Dealer Attendance Numbers are Strong
The exhibitor floor at The NAFEM Show 2023 continues to fill up as more companies finalize plans to set up shop, show off their wares and talk to industry decision-makers at the three-day event. Situated on more than 300,000 square feet of exhibitor space, the show attracts more than 515 exhibiting companies and about 22,000 attendees from 50 states and 80 countries. 

“We’re thrilled that the dealer attendance is strong right now and we anticipate even higher numbers over the next couple of weeks,” says Flynn, who sees the opportunity for attendees and exhibitors to interact face-to-face with decision-makers as a key feature of the exhibition. “I think we’re all kind of ‘Zoom-weary’ at this point and ready to get back together in person. I was just at another industry event and people there were pretty happy to be back to having live conversations, sharing a meal and talking to one another in person.”

Despite the setbacks that NAFEM’s membership and the foodservice industry as a whole endured during the global pandemic, Flynn believes one thing is certain: the sector has proven itself to be incredibly resilient.

“Our industry is incredibly flexible in terms of everything that’s taken place and the many challenges that it’s had to work through,” she says.

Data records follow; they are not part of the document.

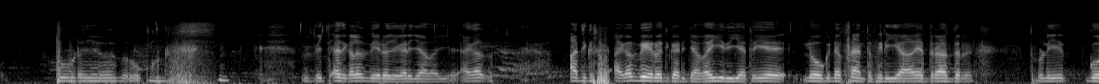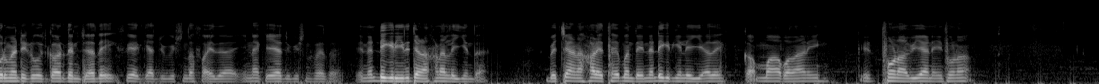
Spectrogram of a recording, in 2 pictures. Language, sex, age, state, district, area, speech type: Dogri, male, 18-30, Jammu and Kashmir, Samba, rural, spontaneous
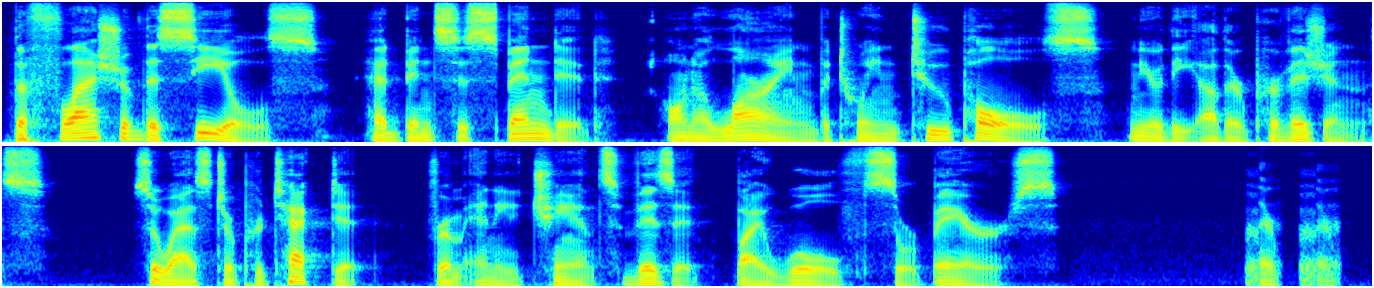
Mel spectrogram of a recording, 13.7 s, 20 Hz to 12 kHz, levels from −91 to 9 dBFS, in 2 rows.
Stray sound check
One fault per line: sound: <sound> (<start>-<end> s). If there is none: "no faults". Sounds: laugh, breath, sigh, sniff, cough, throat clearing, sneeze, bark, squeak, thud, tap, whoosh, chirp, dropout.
sound: laugh (13.1-13.6 s)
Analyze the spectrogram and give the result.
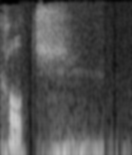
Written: Cultch

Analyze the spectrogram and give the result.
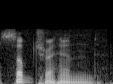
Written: Subtrahend

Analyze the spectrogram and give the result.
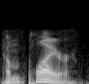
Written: Complier

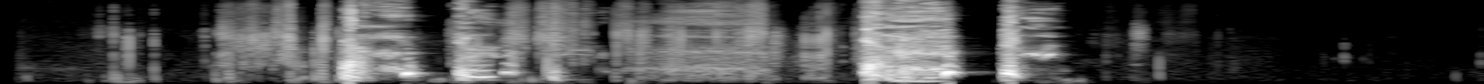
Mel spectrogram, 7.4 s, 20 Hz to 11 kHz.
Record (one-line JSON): {"cough_length": "7.4 s", "cough_amplitude": 32768, "cough_signal_mean_std_ratio": 0.32, "survey_phase": "beta (2021-08-13 to 2022-03-07)", "age": "18-44", "gender": "Female", "wearing_mask": "No", "symptom_new_continuous_cough": true, "symptom_runny_or_blocked_nose": true, "symptom_sore_throat": true, "symptom_fatigue": true, "symptom_headache": true, "symptom_onset": "4 days", "smoker_status": "Never smoked", "respiratory_condition_asthma": false, "respiratory_condition_other": true, "recruitment_source": "Test and Trace", "submission_delay": "2 days", "covid_test_result": "Positive", "covid_test_method": "RT-qPCR", "covid_ct_value": 21.4, "covid_ct_gene": "ORF1ab gene", "covid_ct_mean": 21.8, "covid_viral_load": "71000 copies/ml", "covid_viral_load_category": "Low viral load (10K-1M copies/ml)"}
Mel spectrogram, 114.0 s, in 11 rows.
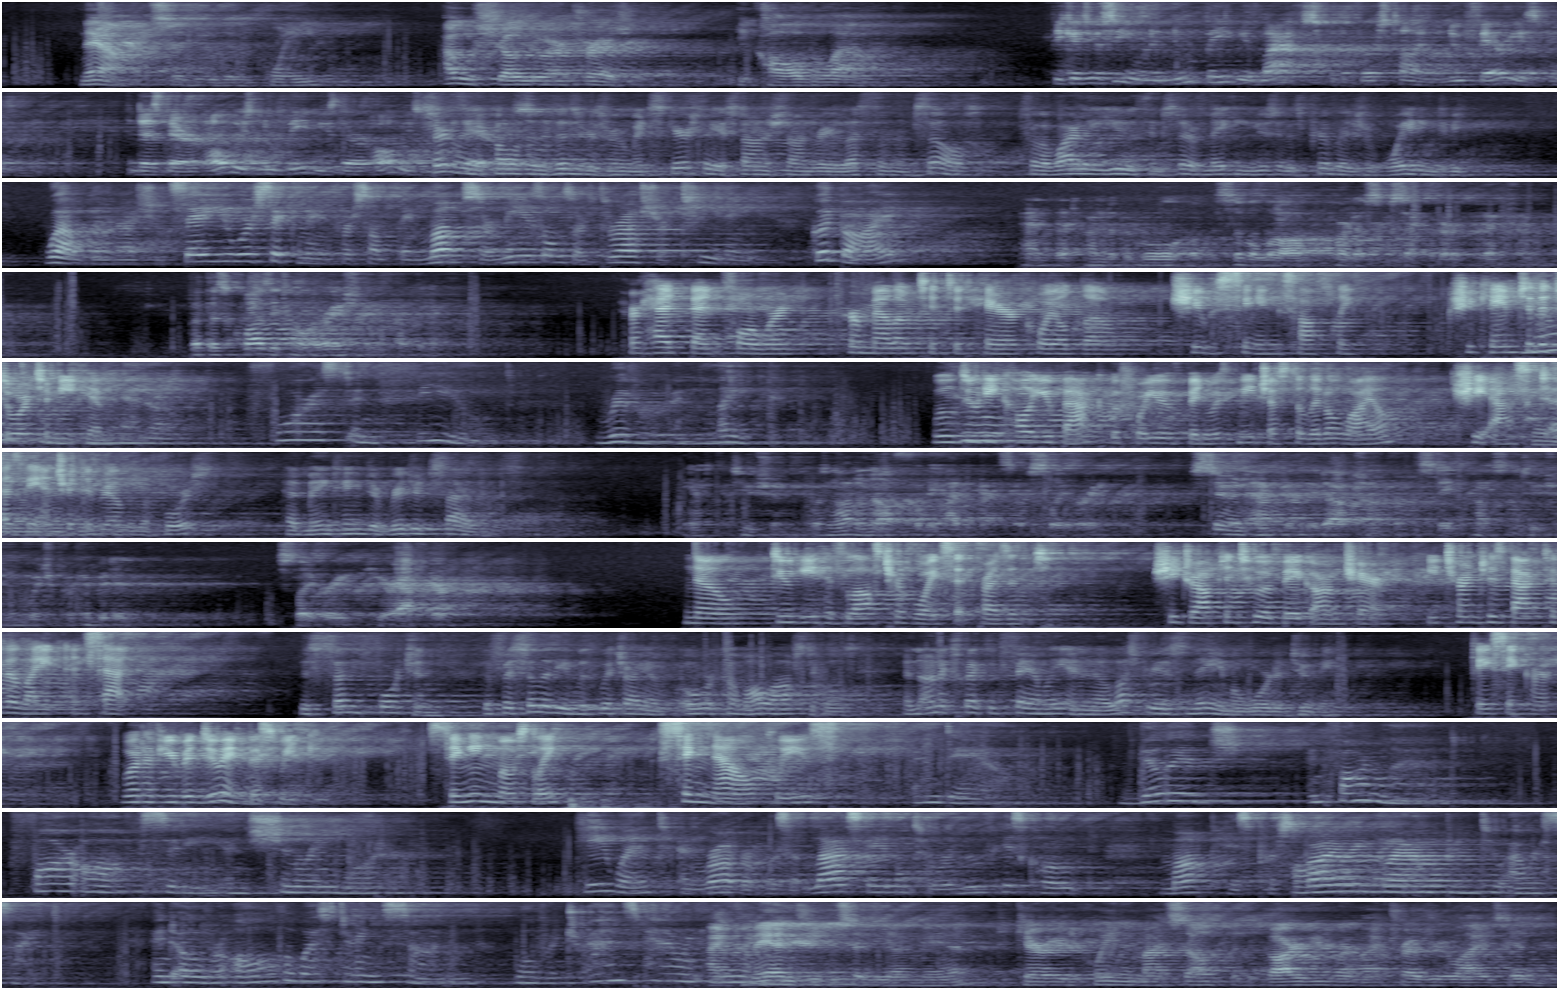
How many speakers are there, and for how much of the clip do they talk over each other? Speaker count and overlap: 7, about 5%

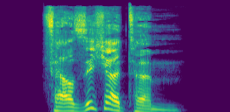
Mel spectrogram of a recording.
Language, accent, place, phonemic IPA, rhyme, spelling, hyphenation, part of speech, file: German, Germany, Berlin, /fɛɐ̯ˈzɪçɐtəm/, -ɪçɐtəm, versichertem, ver‧si‧cher‧tem, adjective, De-versichertem.ogg
- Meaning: strong dative masculine/neuter singular of versichert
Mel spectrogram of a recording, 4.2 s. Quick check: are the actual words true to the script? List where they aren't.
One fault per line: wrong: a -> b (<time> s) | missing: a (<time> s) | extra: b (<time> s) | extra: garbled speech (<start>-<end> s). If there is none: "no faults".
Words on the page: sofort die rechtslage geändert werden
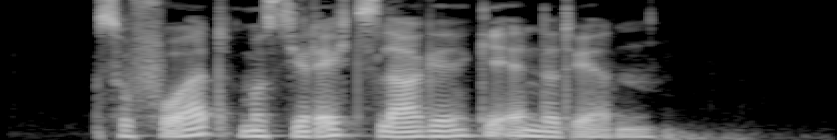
extra: muss (1.2 s)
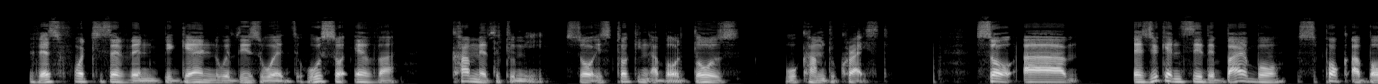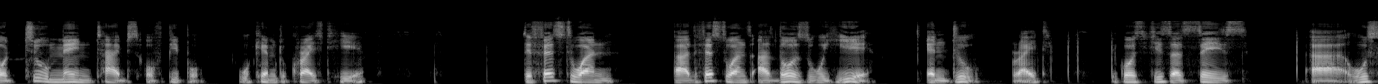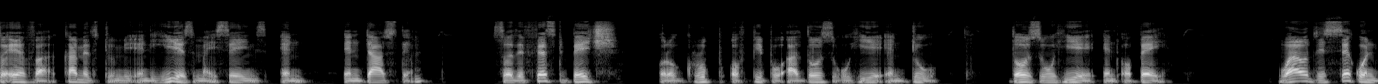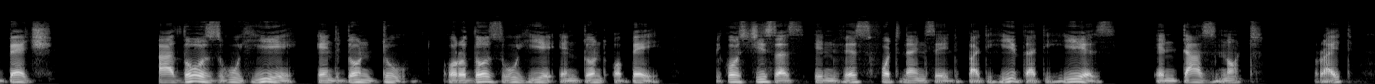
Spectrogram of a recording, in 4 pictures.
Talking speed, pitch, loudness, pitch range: 130 wpm, 110 Hz, -20 LUFS, 95-130 Hz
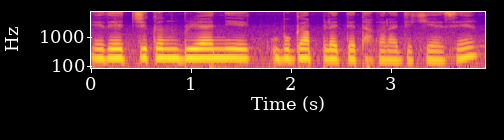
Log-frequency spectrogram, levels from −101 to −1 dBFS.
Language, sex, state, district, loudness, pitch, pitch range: Nagamese, female, Nagaland, Dimapur, -15 LUFS, 195 Hz, 180-200 Hz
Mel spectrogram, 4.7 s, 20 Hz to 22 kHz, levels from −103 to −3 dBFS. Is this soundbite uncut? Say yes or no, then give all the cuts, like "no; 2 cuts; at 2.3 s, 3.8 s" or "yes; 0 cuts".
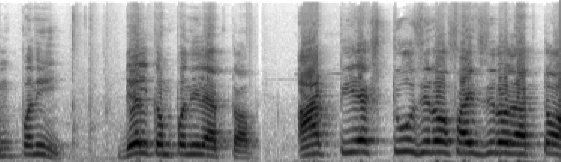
no; 1 cut; at 2.1 s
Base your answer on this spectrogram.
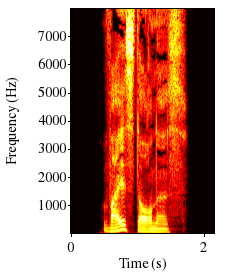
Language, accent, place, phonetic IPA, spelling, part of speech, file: German, Germany, Berlin, [ˈvaɪ̯sˌdɔʁnəs], Weißdornes, noun, De-Weißdornes.ogg
- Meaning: genitive of Weißdorn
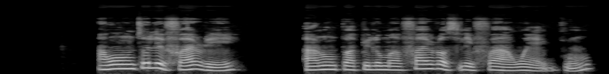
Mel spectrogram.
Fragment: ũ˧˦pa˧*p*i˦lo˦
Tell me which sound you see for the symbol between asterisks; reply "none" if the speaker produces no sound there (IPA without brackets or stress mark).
p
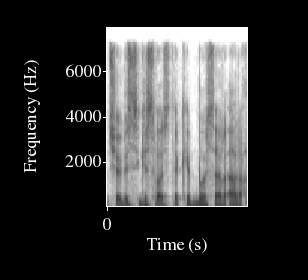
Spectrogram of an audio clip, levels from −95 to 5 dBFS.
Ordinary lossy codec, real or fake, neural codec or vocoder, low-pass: MP3, 64 kbps; fake; codec, 16 kHz, 2 kbps, FunCodec, trained on LibriTTS, 25 frames a second; 7.2 kHz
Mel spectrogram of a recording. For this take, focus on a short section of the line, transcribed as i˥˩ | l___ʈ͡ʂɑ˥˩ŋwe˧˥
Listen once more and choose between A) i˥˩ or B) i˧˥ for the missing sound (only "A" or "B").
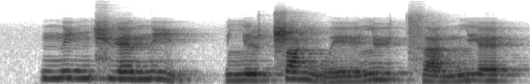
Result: B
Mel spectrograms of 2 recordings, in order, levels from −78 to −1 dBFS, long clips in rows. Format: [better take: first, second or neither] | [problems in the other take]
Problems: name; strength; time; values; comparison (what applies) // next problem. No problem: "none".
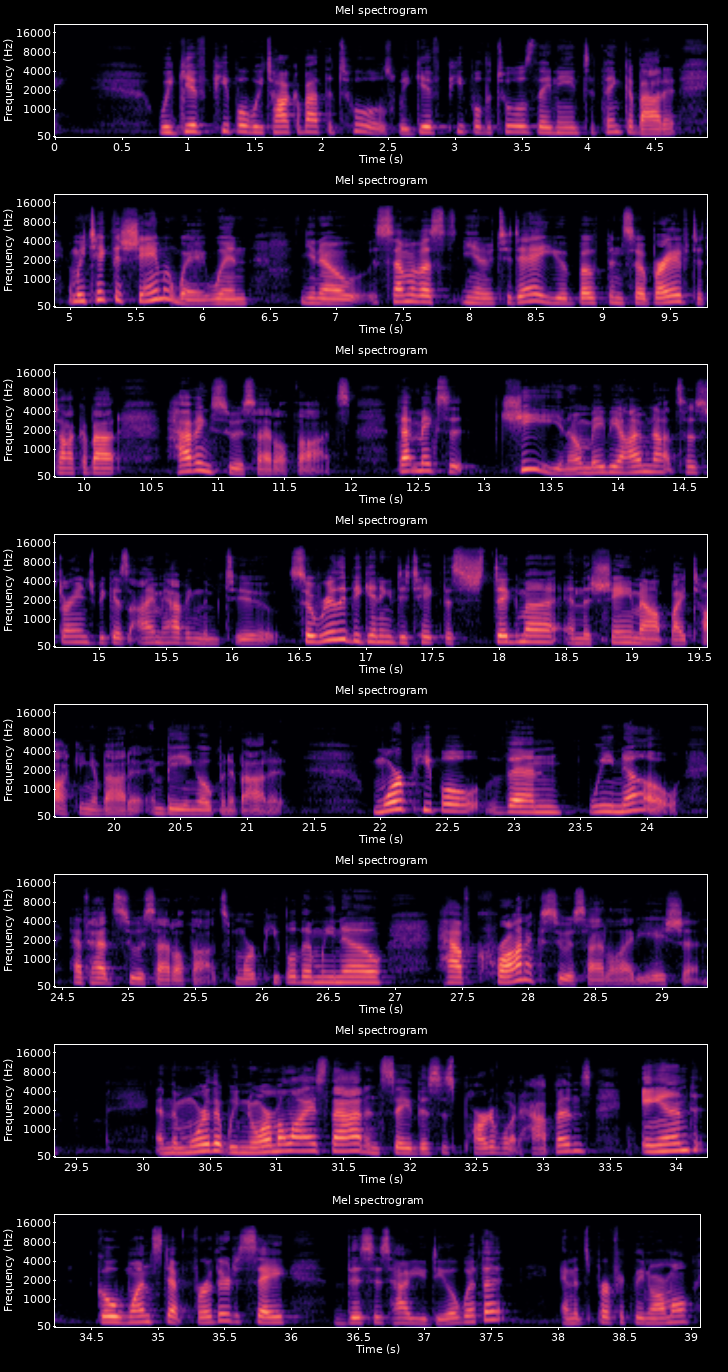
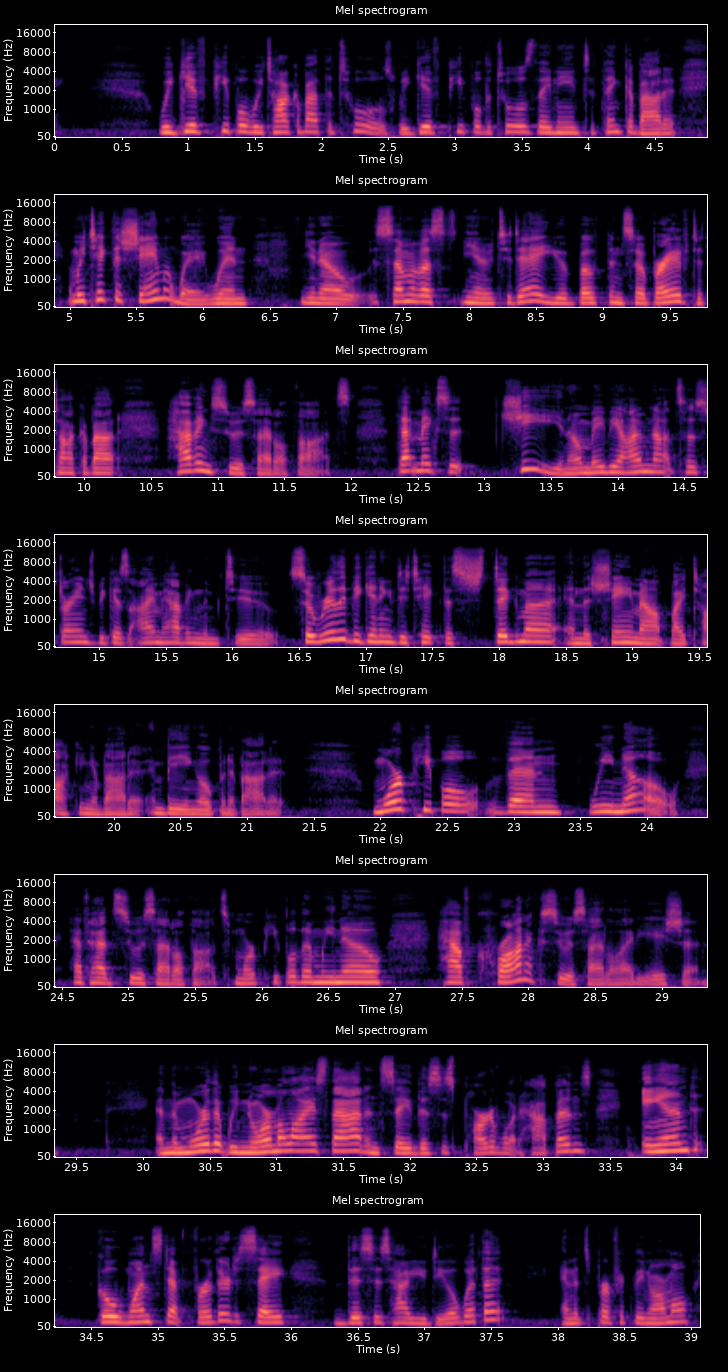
second | thin; somewhat; fading below 250 Hz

Now, as it continues to deal with inflationary pressures, a persistent labor shortage, supply chain disruptions and other roadblocks, the foodservice industry needs events like The NAFEM Show 2023 to gather, network, learn, share best practices and showcase new products and services. 

“We see The NAFEM Show as a great way to kick off 2023, knowing that we’re coming through all of this and that the ship is steadying,” Flynn says. “It’s about getting the whole industry together as we continue to grow, evolve and prove that we’re innovative, creative and able to deliver the best ‘food away from home experience’ that we possibly can.”   

FEDA Young Industry Leaders Social Event During the NAFEM Show

The NAFEM Show is a time for the entire foodservice equipment and supplies industry to not only find out about the latest innovations but reconnect with colleagues and friends. This is especially important for young people early in their careers who are still forming those first professional relationships. FEDA will help facilitate that early career networking with a Young Industry Leaders social event that will take place the week of The NAFEM Show.

The special two-hour event is aimed at young professionals aged 21-46 from dealer and manufacturer companies. It will take place from 5 to 7 p.m. Thursday, Feb. 2 at The Hampton Social, 9101 International Dr., Orlando. The restaurant is only a 7-minute walk or a short ride from the Orange County Convention Center, making it an easy spot to stop by and meet up with peers before heading out to The NAFEM Party later in the evening. Attendees will enjoy light bites and drinks as they talk with fellow young industry leaders.

Those interested in attending should contact Erin Bedell, director of meetings, at [email protected].